||Commuting Zones in Japan
Taiyo Fukai, Daiji Kawaguchi, and Yukiko U. Saito
Choosing a proper geographic unit is crucial for achieving an accurate analysis of local labor markets. While a small administrative unit such as the municipality is not always ideal because workers commute across units to form a single labor market, a large administrative unit such as the prefecture is often too coarse because prefectures typically include several labor markets. To define appropriate local labor markets for Japan, we first constructed commuting zones (CZs) using the commuting patterns observed in the Population Census from 1980 to 2015 and the hierarchical agglomerative clustering method adopted by Tolbert and Sizer (1996) to delineate CZs in the US. From 1,736 municipalities in 2015, for example, we constructed 265 CZs that are mutually exclusive and exhaustive. We then compared the properties of CZs with those of other potential administrative units including the municipality, prefecture and Urban Employment Area (UEA) proposed by Kanemoto and Tokuoka (2002), finding that our proposed CZs capture the actual commuting patterns and heterogeneity of local labor markets reasonably well.

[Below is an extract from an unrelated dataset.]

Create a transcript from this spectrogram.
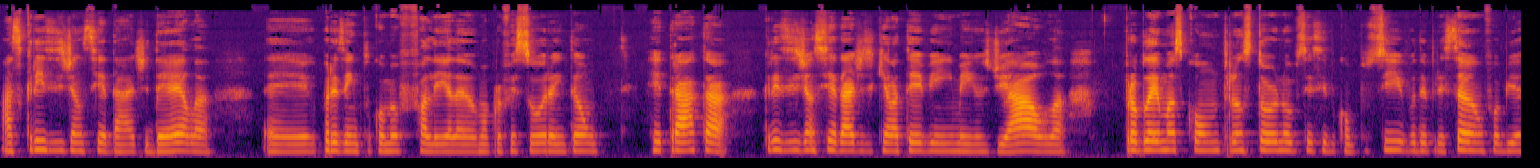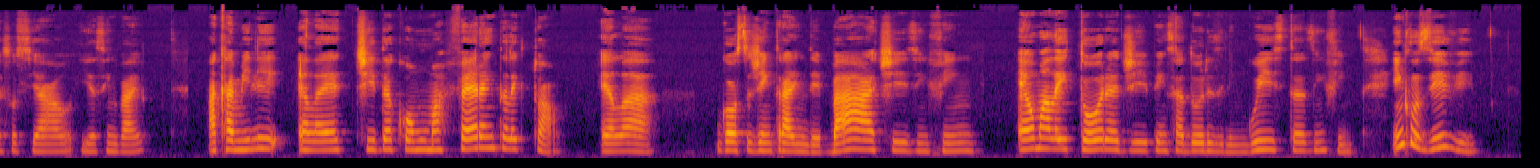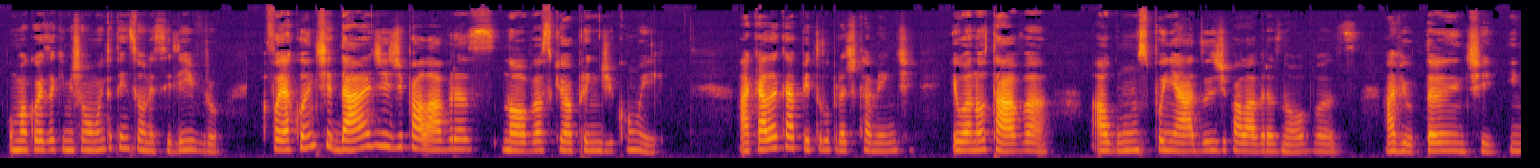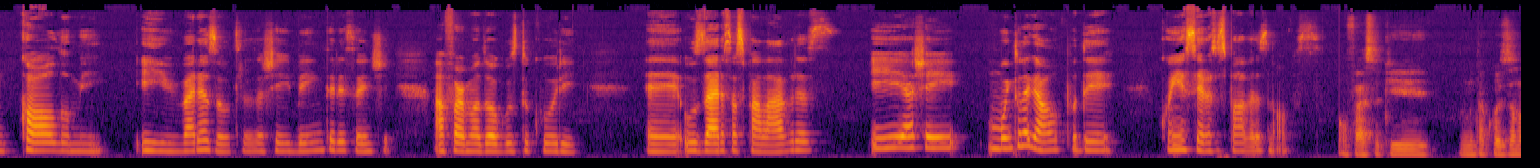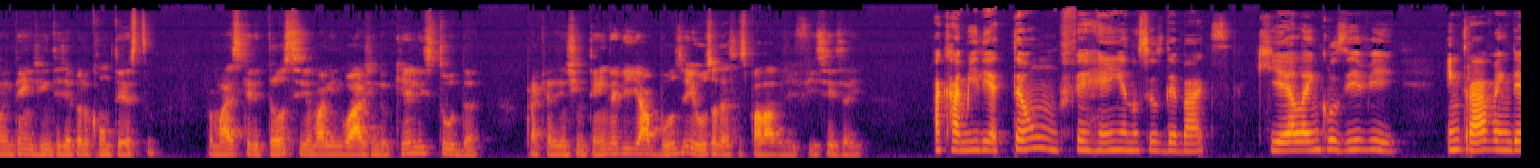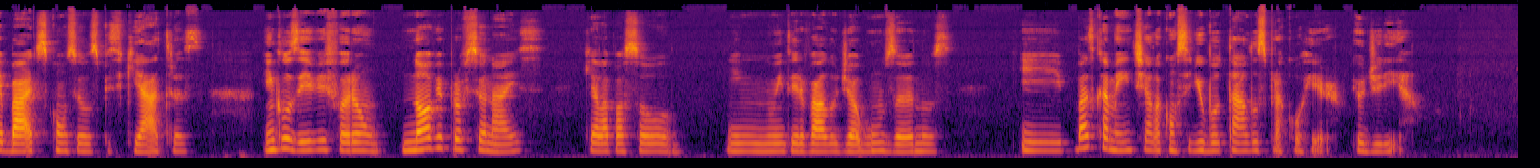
as crises de ansiedade dela. É, por exemplo, como eu falei, ela é uma professora, então retrata crises de ansiedade que ela teve em meios de aula, problemas com transtorno obsessivo compulsivo, depressão, fobia social e assim vai. A Camille, ela é tida como uma fera intelectual. Ela gosta de entrar em debates, enfim, é uma leitora de pensadores e linguistas, enfim. Inclusive, uma coisa que me chamou muita atenção nesse livro foi a quantidade de palavras novas que eu aprendi com ele. A cada capítulo, praticamente, eu anotava alguns punhados de palavras novas, aviltante, incólume e várias outras. Achei bem interessante a forma do Augusto Cury é, usar essas palavras e achei muito legal poder conhecer essas palavras novas. Confesso que muita coisa eu não entendi, entendi pelo contexto. Por mais que ele trouxe uma linguagem do que ele estuda para que a gente entenda, ele abusa e usa dessas palavras difíceis aí a Camille é tão ferrenha nos seus debates que ela inclusive entrava em debates com seus psiquiatras. Inclusive foram nove profissionais que ela passou em um intervalo de alguns anos e basicamente ela conseguiu botá-los para correr, eu diria.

||Commuting zones, Regional economies, Hierarchical agglomerative clustering,
||Paper in English (32 pages)